We consider partiallyspecified optimization problems where the goal is to actively, but efficiently, acquire missing information about the problem in order to solve it. An algo rithm designer wishes to solve a linear pro gram (LP), maxcT x s.t. Ax ≤ b,x ≥ 0, but does not initially know some of the pa rameters. The algorithm can iteratively choose an unknown parameter and gather information in the form of a noisy sample centered at the parameter’s (unknown) value. The goal is to find an approximately feasible and optimal so lution to the underlying LP with high proba bility while drawing a small number of sam ples. We focus on two cases. (1) When the parameters b of the constraints are initially un known, we propose an efficient algorithm com bining techniques from the ellipsoid method for LP and confidencebound approaches from bandit algorithms. The algorithm adaptively gathers information about constraints only as needed in order to make progress.

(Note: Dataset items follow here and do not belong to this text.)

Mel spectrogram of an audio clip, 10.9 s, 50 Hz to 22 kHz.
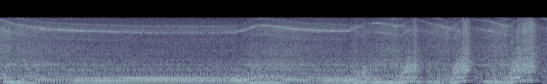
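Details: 1996 Ford Probe GT, KLZE V6: uneven revving with the note stumbling and popping, misfiring even on light revs after earlier exhaust backfires at high rpm. Plugs are a month old; owner suspects the old, melted plug wires.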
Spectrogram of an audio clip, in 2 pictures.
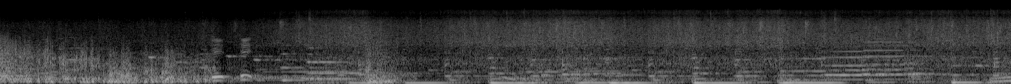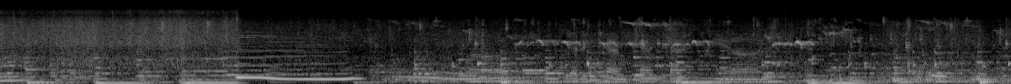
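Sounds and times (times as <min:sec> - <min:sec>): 
thunder rumbling: 0:00.0 - 0:02.4, 0:03.1 - 0:06.2
heavy rain: 0:00.0 - 0:20.2.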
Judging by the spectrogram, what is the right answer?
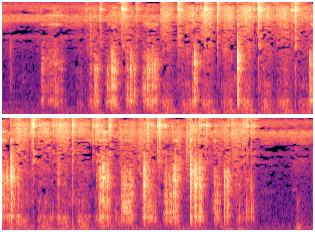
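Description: Stone roller grinding spices such as cumin and dry chilli on a flat sil grinding stone: a rapid run of stone-on-stone grating strokes, about four a second, that starts about half a second in and stops near the end.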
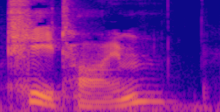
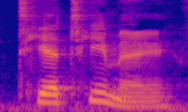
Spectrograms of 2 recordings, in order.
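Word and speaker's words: Teatime: "Mr. Tea Time?" – "It's pronounced Tiatime, sir," said Tea Time, with just a hint of reproach. "Everyone gets it wrong, sir."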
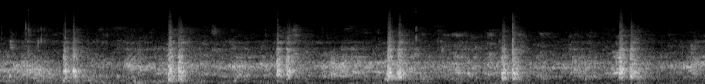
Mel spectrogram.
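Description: Steady running noise of an electric local train heard from inside the car, with the wheels clicking over rail joints about once a second.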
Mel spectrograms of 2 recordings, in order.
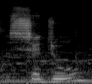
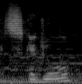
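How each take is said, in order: First: The word begins with a 'sh' sound. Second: The word begins with an 'sk' sound. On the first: This is the local non-American pronunciation. "Here it's schedule" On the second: This is the American pronunciation. "Americans pronounce schedule like schedule"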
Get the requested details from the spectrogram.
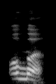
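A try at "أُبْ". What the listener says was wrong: اون گول کریں اب نہیں اب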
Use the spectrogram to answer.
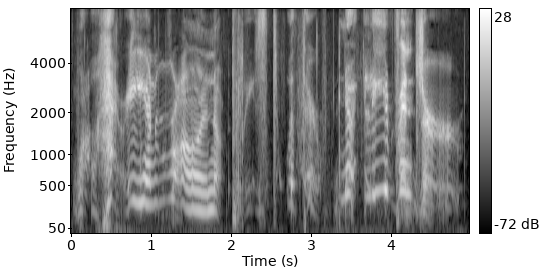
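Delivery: hammed-up Gollum, slow and high. Shown as a demonstration. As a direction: rasp it out like Gollum. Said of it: "who I was trying to channel? Gollum".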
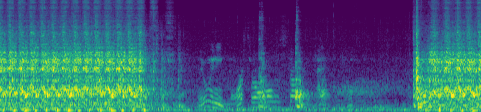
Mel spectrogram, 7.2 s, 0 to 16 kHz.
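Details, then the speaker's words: Late-1950s Minneapolis Moline 445 tractor with rebuilt Marvel Schebler TSX-633 carburetor, strong spark and what sounds like good even compression; fires and runs at about four beats a second only while sprayed with ether; fueling problem suspected. "guess the next question is well doesn't matter I'm spraying it with ether well we know it'll at least run"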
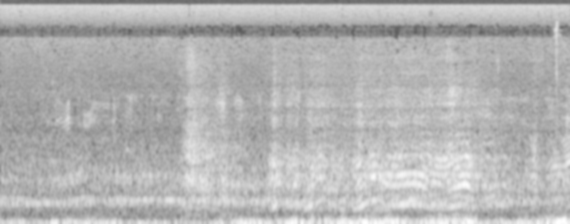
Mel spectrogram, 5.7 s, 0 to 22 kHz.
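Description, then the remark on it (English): A high-revving F1 race car engine whines past in the dark, smoke coming out the back of the car, its pitch rising and sweeping down as it goes by, over a steady low rumble of background noise. “I wouldn't want to be driving an F1 car in the dark, I've got to say.”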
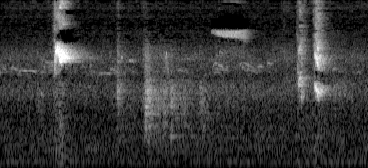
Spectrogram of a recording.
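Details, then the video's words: In the morning, a little spiderhunter gives a sharp high chirp, then scattered softer notes and a thin whistle, ending with a quick double chirp, over low background rustle. "Suara Burung Sogok ontong di pagi hari"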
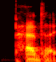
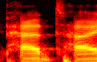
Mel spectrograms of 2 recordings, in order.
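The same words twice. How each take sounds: First: The two words are said quickly together. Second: The two words are said slowly and separately. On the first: The speaker calls it right. "You say it quickly" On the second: The speaker calls it wrong. "you don't say pad thai"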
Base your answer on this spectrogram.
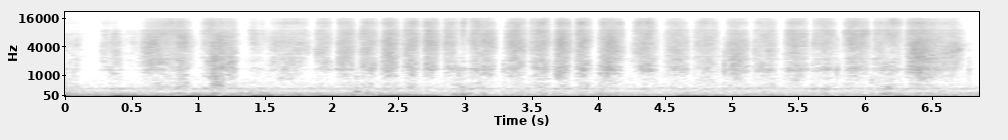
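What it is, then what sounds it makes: Foam shoe insole being rubbed. A thin, flexible red-topped foam shoe insole is held in both hands while fingertips rub and scratch its surface. The result is a quiet, rapid series of dry, hissy scraping strokes over a steady low hum.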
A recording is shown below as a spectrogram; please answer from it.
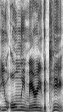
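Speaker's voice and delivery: ordinary delivery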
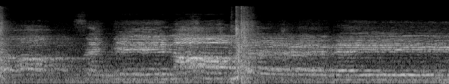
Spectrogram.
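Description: A group of men chanting a noha (Shia lament) in chorus through a microphone, holding long mournful notes. Two sharp slaps land about two and a half seconds apart, typical of matam, hands striking the chest in time with the lament.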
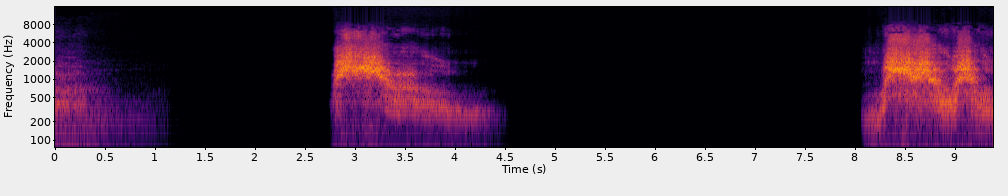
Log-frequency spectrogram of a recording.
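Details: Black panther, a leopard with black colouring: three separate harsh, breathy snarls, each about one to two seconds long, with silent gaps between them; the last one comes in two quick pulses.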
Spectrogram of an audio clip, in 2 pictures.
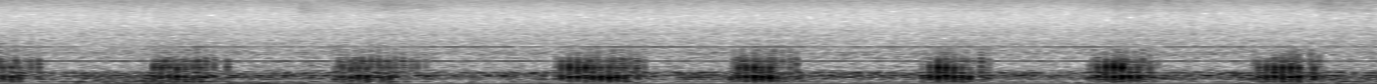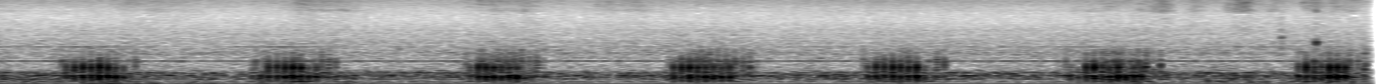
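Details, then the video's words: Steady purring of a pet cat aged twelve, a buzzing rumble pulsing in even bursts close to once per second throughout, each pulse rising and falling smoothly, over low constant hum. "ASMR CAT PURRS"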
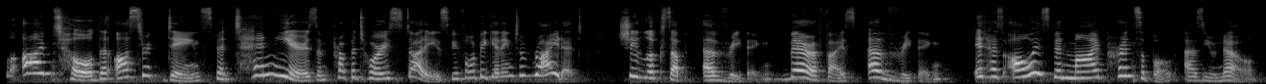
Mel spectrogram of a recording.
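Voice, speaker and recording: A woman acting in a radio play as a haughty, high-minded society matron with a prim, emphatic delivery. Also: huge pitch swings, moderate pace, few pauses, a bit bright, slight background noise, full character voice. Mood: earnest, lofty.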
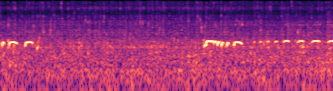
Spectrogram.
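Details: Zebra dove tutor recording meant to lure birds and rouse breeding desire. A brief clipped note opens, then after a pause comes a stuttering coo phrase trailing into soft, evenly spaced rolling notes.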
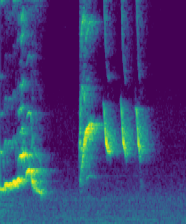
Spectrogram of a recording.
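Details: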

We give sample complexity bounds for the algorithm and demonstrate its improvement over a naive approach via simulation. (2) When the param eters c of the objective are initially unknown, we take an informationtheoretic approach and give roughly matching upper and lower sam ple complexity bounds, with an (inefficient) successiveelimination algorithm.more » « less

We present a progressive approximation algorithm for the exact solution of several classes of interdiction games in which two noncooperative players (namely an attacker and a follower) interact sequentially. The follower must solve an optimization problem that has been previously perturbed by means of a series of attacking actions led by the attacker. These attacking actions aim at augmenting the cost of the decision variables of the follower’s optimization problem. The objective, from the attacker’s viewpoint, is that of choosing an attacking strategy that reduces as much as possible the quality of the optimal solution attainable by the follower. The progressive approximation mechanism consists of the iterative solution of an interdiction problem in which the attacker actions are restricted to a subset of the whole solution space and a pricing subproblem invoked with the objective of proving the optimality of the attacking strategy. This scheme is especially useful when the optimal solutions to the follower’s subproblem intersect with the decision space of the attacker only in a small number of decision variables. In such cases, the progressive approximation method can solve interdiction games otherwise intractable for classical methods. We illustrate the efficiency of our approach on the shortest path, 01 knapsack and facility location interdiction games. Summary of Contribution: In this article, we present a progressive approximation algorithm for the exact solution of several classes of interdiction games in which two noncooperative players (namely an attacker and a follower) interact sequentially. We exploit the discrete nature of this interdiction game to design an effective algorithmic framework that improves the performance of generalpurpose solvers. Our algorithm combines elements from mathematical programming and computer science, including a metaheuristic algorithm, a binary search procedure, a cuttingplanes algorithm, and supervalid inequalities. Although we illustrate our results on three specific problems (shortest path, 01 knapsack, and facility location), our algorithmic framework can be extended to a broader class of interdiction problems.more » « less